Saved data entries
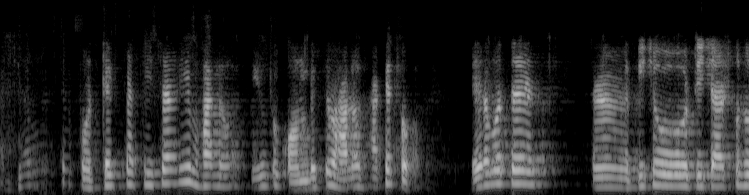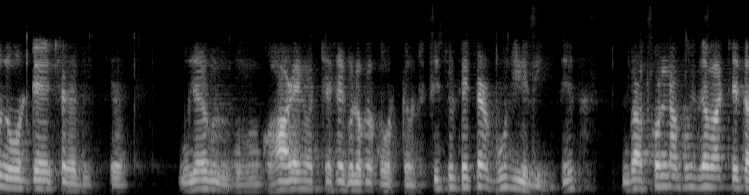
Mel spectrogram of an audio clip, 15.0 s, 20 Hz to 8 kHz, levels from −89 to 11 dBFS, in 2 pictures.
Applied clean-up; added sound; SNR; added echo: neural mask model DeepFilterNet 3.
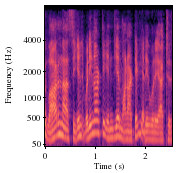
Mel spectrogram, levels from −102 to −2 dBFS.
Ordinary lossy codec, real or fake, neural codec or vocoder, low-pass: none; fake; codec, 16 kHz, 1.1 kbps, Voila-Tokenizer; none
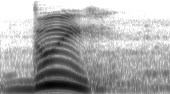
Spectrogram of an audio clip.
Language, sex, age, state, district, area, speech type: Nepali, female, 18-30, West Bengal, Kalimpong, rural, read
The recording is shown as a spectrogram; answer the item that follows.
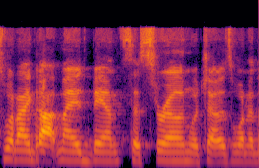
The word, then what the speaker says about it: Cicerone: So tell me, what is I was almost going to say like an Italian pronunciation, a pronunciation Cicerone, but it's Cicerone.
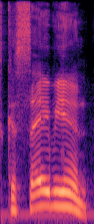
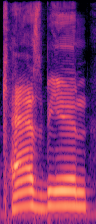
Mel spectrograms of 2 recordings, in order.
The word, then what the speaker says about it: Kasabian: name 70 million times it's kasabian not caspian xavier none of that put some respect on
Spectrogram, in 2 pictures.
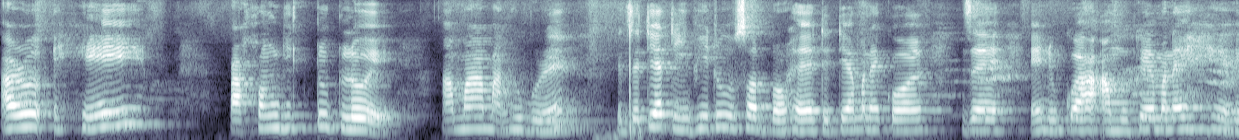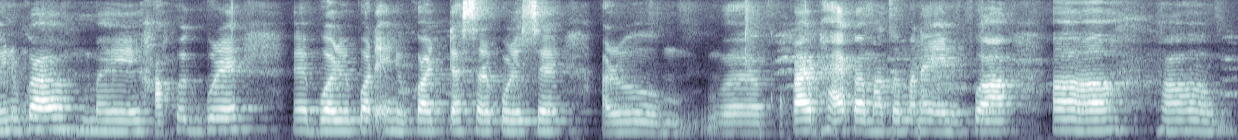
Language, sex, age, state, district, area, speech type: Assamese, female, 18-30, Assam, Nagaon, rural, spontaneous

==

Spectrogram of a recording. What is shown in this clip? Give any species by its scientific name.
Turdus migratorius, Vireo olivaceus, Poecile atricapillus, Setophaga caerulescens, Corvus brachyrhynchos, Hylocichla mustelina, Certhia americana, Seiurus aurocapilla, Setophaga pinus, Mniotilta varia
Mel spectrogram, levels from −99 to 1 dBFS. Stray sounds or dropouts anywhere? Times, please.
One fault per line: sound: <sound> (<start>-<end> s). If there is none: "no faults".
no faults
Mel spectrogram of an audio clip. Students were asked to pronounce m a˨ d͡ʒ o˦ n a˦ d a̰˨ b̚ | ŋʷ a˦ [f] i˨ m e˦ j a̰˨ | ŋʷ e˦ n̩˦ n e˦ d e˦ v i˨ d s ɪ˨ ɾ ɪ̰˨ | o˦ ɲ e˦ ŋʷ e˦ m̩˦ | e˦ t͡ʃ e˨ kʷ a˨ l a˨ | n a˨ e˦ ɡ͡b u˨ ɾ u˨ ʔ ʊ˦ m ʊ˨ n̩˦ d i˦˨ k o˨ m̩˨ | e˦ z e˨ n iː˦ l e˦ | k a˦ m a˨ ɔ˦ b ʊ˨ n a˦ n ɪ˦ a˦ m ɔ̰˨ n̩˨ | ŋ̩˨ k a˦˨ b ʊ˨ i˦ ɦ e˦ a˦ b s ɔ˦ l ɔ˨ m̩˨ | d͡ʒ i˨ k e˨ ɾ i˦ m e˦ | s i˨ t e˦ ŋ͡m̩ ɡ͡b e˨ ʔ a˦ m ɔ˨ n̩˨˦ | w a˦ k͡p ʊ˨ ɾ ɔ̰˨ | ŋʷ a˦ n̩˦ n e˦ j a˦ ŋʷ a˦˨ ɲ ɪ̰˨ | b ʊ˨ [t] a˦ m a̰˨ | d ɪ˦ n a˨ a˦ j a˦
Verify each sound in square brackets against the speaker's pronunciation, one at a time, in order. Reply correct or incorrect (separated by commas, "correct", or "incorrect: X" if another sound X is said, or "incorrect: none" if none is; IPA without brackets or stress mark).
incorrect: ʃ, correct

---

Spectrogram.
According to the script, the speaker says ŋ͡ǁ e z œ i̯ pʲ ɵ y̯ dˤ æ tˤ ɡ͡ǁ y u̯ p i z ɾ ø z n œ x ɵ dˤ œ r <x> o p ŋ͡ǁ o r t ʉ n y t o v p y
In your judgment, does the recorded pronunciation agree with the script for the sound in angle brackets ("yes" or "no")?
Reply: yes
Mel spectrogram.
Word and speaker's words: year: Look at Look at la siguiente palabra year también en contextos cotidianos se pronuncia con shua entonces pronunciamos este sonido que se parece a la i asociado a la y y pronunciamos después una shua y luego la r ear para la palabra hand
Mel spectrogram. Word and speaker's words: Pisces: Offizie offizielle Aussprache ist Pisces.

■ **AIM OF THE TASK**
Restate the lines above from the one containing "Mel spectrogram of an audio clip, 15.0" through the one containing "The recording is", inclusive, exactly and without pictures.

■ **REPLY**
Mel spectrogram of an audio clip, 15.0 s, 20 Hz to 8 kHz, levels from −89 to 11 dBFS, in 2 pictures.
Applied clean-up; added sound; SNR; added echo: neural mask model DeepFilterNet 3.
Mel spectrogram, levels from −102 to −2 dBFS.
Ordinary lossy codec, real or fake, neural codec or vocoder, low-pass: none; fake; codec, 16 kHz, 1.1 kbps, Voila-Tokenizer; none
Spectrogram of an audio clip.
Language, sex, age, state, district, area, speech type: Nepali, female, 18-30, West Bengal, Kalimpong, rural, read
The recording is shown as a spectrogram; answer the item that follows.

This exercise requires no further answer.